If you were around in the nineties, you might have seen a t-shirt, poster or ad with this on it.
Or maybe this.
Or perhaps this.
What you might not know is that this work was the product of Keith Haring, a geeky gay American artist whose work would not only define the ‘90s, but would also incorporate gay sexuality and AIDS awareness into art in a way not seen before or since.
A native of Pennsylvania, Haring’s love of art and illustration was inspired by influences ranging from Picasso to Walt Disney. Moving to New York City at the end of the ‘70s, the music and omnipresent graffiti art of the streets had a strong impact on the young artist, and he soon became known for tagging subway blackboards with what would evolve into his iconic line drawings. He’d be arrested on several occasions for vandalism, though it was hard to make any charges stick given his favoured medium on these surfaces was easily wipeoffable chalk.
These public works and others would attract the attention of the art intelligentsia, and Haring and his contemporaries such as Jean-Michel Basquiat were soon being feted by the likes of pop-art guru Andy Warhol. One of Haring’s friends during this time — an ambitious singer/dancer from Detroit who occasionally slept on his couch — would also get swept up in this creative atmosphere and soon enjoy her own success as Madonna.
For most gay men the ‘80s and ‘90s were polarised decades. They personified freedom of sexuality and sexual identity, coupled with a fierce battle for survival as AIDS cut a swathe through communities worldwide. Haring’s work mirrored this struggle, its joyousness only surpassed by its explicitness as tableaus of playful figures and barking dogs sometimes jostled for space next to giant dicks.
The decade was also when Haring was most productive and his work most popular, and for many his work defined the era. Apart from the streets, his work appeared in exhibitions, clothes, advertising, clothing, even a section of the Berlin Wall. A visit to Melbourne in 1984 saw him render a massive mural at the then-Collingwood Technical School, one of less than 30 large-scale murals by the artist that survive today.
People were also his canvas— actor/singer Grace Jones would appear in movies, photoshoots and on stage painted in Haring’s designs, and you can even see the man himself working on one of her typically subtle outfits in her ‘I’m Not Perfect’ music video.

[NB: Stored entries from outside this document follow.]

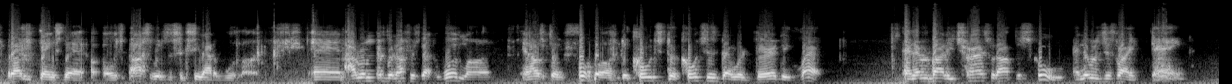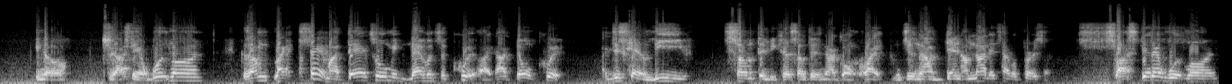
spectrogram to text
Nobody thinks that oh, it's possible to succeed out of Woodlawn. And I remember when I first got to Woodlawn and I was playing football. The coach, the coaches that were there, they left, and everybody transferred out the school. And it was just like, dang, you know, should I stay at Woodlawn? Because I'm like I said, my dad told me never to quit. Like I don't quit. I just can't leave something because something's not going right. I'm just not. I'm not that type of person. So I stayed at Woodlawn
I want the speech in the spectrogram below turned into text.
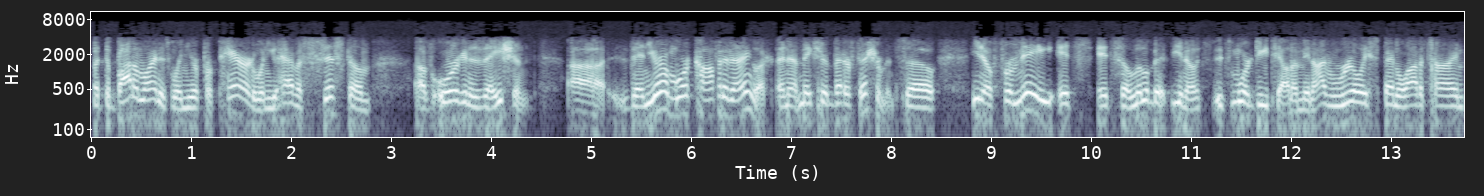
But the bottom line is when you're prepared, when you have a system of organization, uh, then you're a more confident angler, and that makes you a better fisherman. So, you know, for me, it's it's a little bit, you know, it's it's more detailed. I mean, I've really spent a lot of time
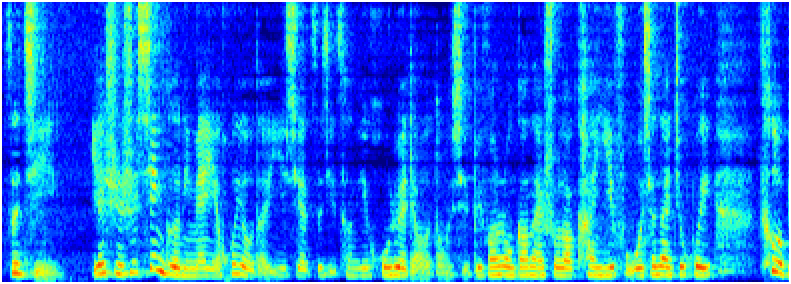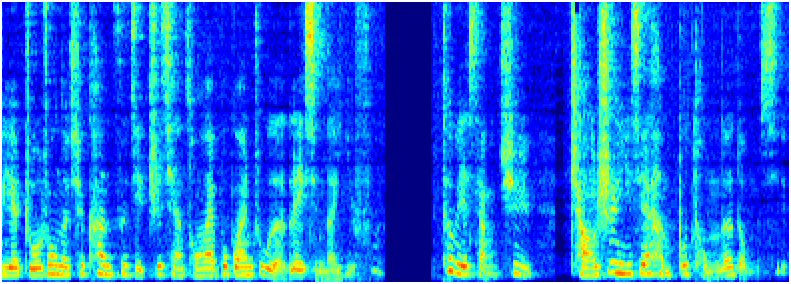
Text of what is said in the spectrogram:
自己。也许是性格里面也会有的一些自己曾经忽略掉的东西，比方说我刚才说到看衣服，我现在就会特别着重的去看自己之前从来不关注的类型的衣服，特别想去尝试一些很不同的东西。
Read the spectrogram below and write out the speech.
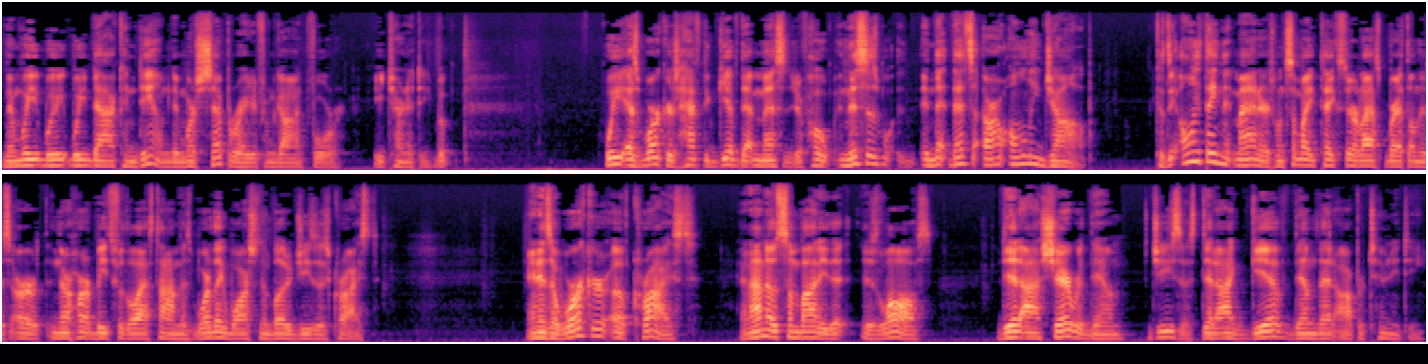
then we, we, we die condemned and we're separated from God for eternity. But we as workers have to give that message of hope. And this is and that, that's our only job. Because the only thing that matters when somebody takes their last breath on this earth and their heart beats for the last time is were they washed in the blood of Jesus Christ? And as a worker of Christ, and I know somebody that is lost, did I share with them Jesus? Did I give them that opportunity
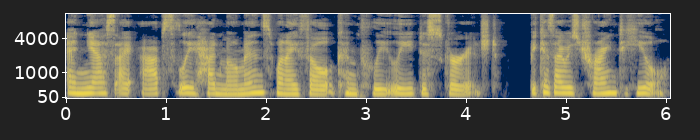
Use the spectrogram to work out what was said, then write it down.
And yes, I absolutely had moments when I felt completely discouraged because I was trying to heal.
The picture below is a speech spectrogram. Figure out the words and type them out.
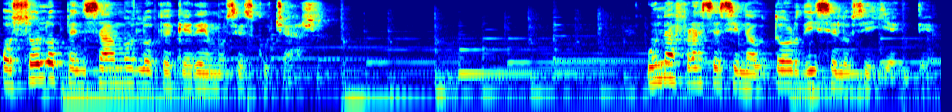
o solo pensamos lo que queremos escuchar? Una frase sin autor dice lo siguiente.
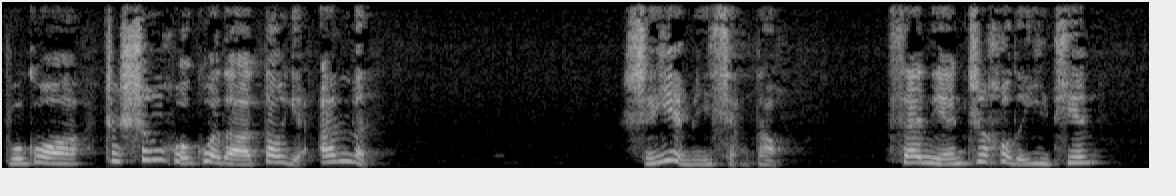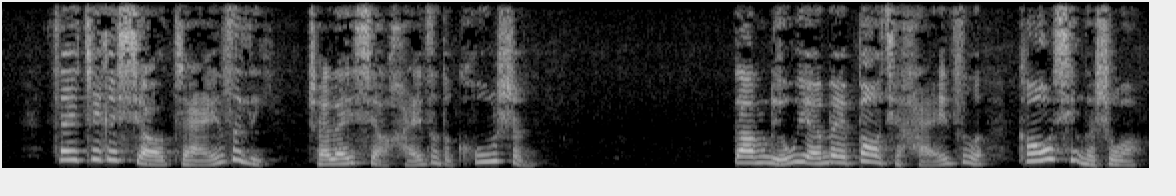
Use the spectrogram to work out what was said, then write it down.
不过，这生活过得倒也安稳。谁也没想到，三年之后的一天，在这个小宅子里。传来小孩子的哭声。当刘员外抱起孩子，高兴地说：“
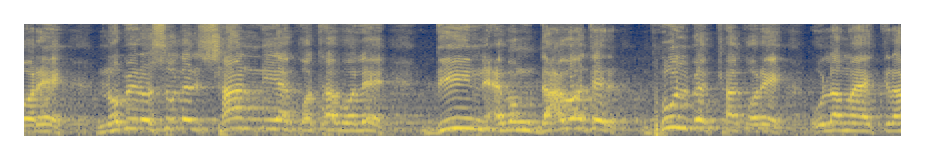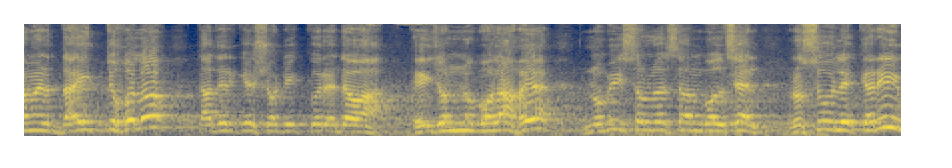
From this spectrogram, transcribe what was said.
করে, নবী রসুলের শান নিয়ে কথা বলে, দিন এবং দাওয়াতের ভুল ব্যাখ্যা করে ওলামা একরামের দায়িত্ব হলো তাদেরকে সঠিক করে দেওয়া। এই জন্য বলা হয়ে নবী সাল্লাম বলছেন, রসুল করিম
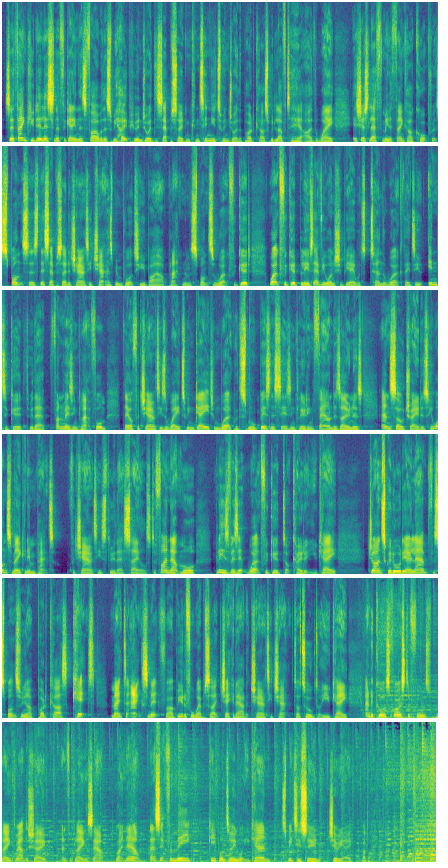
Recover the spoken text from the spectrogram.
So, thank you, dear listener, for getting this far with us. We hope you enjoyed this episode and continue to enjoy the podcast. We'd love to hear either way. It's just left for me to thank our corporate sponsors. This episode of Charity Chat has been brought to you by our platinum sponsor, Work for Good. Work for Good believes everyone should be able to turn the work they do into good through their fundraising platform. They offer charities a way to engage and work with small businesses, including founders, owners, and sole traders who want to make an impact for charities through their sales. To find out more, please visit workforgood.co.uk. Giant Squid Audio Lab for sponsoring our podcast kit. Magda Axamit for our beautiful website. Check it out at charitychat.org.uk. And of course, Forest of Fools for playing throughout the show and for playing us out right now. That's it from me. Keep on doing what you can. Speak to you soon. Cheerio. Bye bye.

Despite his new-found fame and celebrity, Haring remained fiercely committed to social change, donating his time and work to groups and causes like National Coming Out Day, World AIDS Day and ACT UP. When diagnosed with HIV in 1987 — a time when the disease was still a source of fear and apprehension — Haring was candid about it, creating artwork specifically for HIV awareness and safe sex campaigns that were unapologetically in-your-face. Even in Australia it wasn’t uncommon to see his designs pop up on similarly-targeted campaigns back in the day.
Haring continued working right up until his eventual death in 1990 from AIDS-related complications. He remains probably one of the only artists who combined artistic expression and commercialism with a fierce advocacy for gay rights and HIV awareness. “Art is nothing if you don’t reach every segment of the people,” he said. “Art is for everybody.”
Almost thirty years on Haring’s legacy continues to motivate other gay artists, and his influence can be seen in works of all types today. Do you have a favourite that inspires you or the GLBTI community? Let us know!